Study Shows That A Nonantithrombotic Strategy May be Acceptable Following TAVR For Select Patients

Results from the OCEAN-TAVI registry indicate that a non-antithrombotic strategy may be reasonable following transcatheter aortic valve replacement (TAVR) in select patients.1

Transcatheter aortic valve replacement is now a well-established strategy for symptomatic severe aortic stenosis across the entire spectrum of surgical risk. As the typical population tends to be older with multiple morbidities, bleeding and thromboembolic events are key targets for improving long-term outcomes. Pertinent adverse endpoints include both thromboembolic — stroke, myocardial infarction, valve thrombosis, valve hemodynamic deterioration, atrial fibrillation related emboli – and bleeding events — mostly procedure-related, gastrointestinal, and neurovascular. Several studies have clarified appropriate strategies to mitigate these risks. The currently accepted approach includes single antiplatelet treatment (SAPT) for most, short-term dual antiplatelet treatment (DAPT) for those with recent coronary stenting, and sole oral anticoagulant (OAC) without adjunctive antiplatelet therapy for those with a separate indication for anticoagulation.2 This is a departure from previous recommendations calling for short term DAPT prior to lifelong SAPT in patients without an indication for OAC. However, even the newer more conservative paradigm leaves behind patients with severe symptomatic aortic stenosis being considered for TAVR who have excessive bleeding risk and are potentially intolerant of even aspirin monotherapy.

Insights from the OCEAN-TAVI registry begin to fill this gap. This is a nationwide observational, multicenter study across 15 Japanese hospitals. Investigators compared 3 antithrombotic strategies in patients undergoing TAVR between October 2013 and May 2020: 1) nonantithrombotic therapy (N = 293); 2) SAPT (N = 1,354); and 3) DAPT (N = 1,928). They excluded patients who received OAC or who had procedural complications. The primary outcome was the incidence of net adverse clinical events (NACEs) including both ischemic and bleeding endpoints: cardiovascular death, stroke, myocardial infarction, and life-threatening or major bleeding.

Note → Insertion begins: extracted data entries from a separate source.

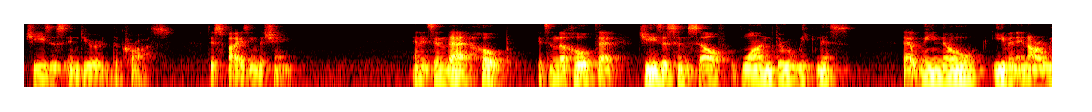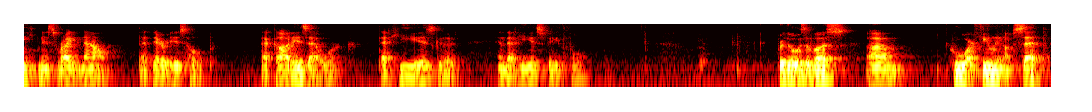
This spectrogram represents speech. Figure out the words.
Jesus endured the cross, despising the shame. And it's in that hope, it's in the hope that Jesus himself won through weakness, that we know even in our weakness right now that there is hope, that God is at work, that he is good, and that he is faithful. For those of us um, who are feeling upset,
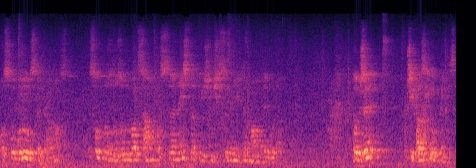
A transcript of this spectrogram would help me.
O svobodu, o svéprávnost, o schopnost rozhodovat sám o své nejstrategičtější země, kterou máme, voda. Dobře, přichází o peníze.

After a median follow-up of 841 days, they found no difference in NACEs between the three groups after adjusting for confounders using multivariable Cox regression modeling. The cumulative incidence for NACEs were 14% for None, 14.7% for SAPT, and 16.2% for DAPT. There was a lower incidence of bleeding events in patients taking no antithrombotics (None vs SAPT: aHR 0.63, P = 0.12; None vs DAPT: aHR 0.51, P = 0.04). There was no difference in valve performance according to mean pressure gradient and indexed effective orifice area between the groups. Hypoattenuated leaflet thickening (HALT) was noted in 8.5% of patients in the nonantithrombotic group, well within published rates. Reasons for electing for a nonantithrombotic strategy included low platelets, anemia, age, body weight, renal dysfunction, active malignancy, and prior bleeding; 85% of these patients were deemed to have a high bleeding risk by attending physicians.

These results are telling. A substantial portion of patients treated with TAVR in this cohort were not prescribed any antithrombotic agents (N = 293, 8.2%), mostly related to an estimation of high bleeding risk; this is not an uncommon scenario. Reassuringly, this nonantithrombotic approach was not associated with excess NACE events after adjusting for known confounders but was associated with lower bleeding events. Further, valve thrombosis and performance were no different from those receiving SAPT or DAPT. Importantly, this is a retrospective observational study with potential for unknown confounding and likely not adequately powered for all reported outcomes. With TAVR extending to lower risk patients with greater longevity, longer follow-up will be valuable. Overall, this is hypothesis generating but does provide some reassurance in real world practice about the acceptability of electing for a nonantithrombotic approach for those who are deemed to have a high bleeding risk.

While SAPT will continue to be the recommended approach following TAVR in patients without another indication for DAPT or OAC, these data should comfort the heart team when considering offering TAVR to patients who are unable to tolerate any antithrombotic therapy.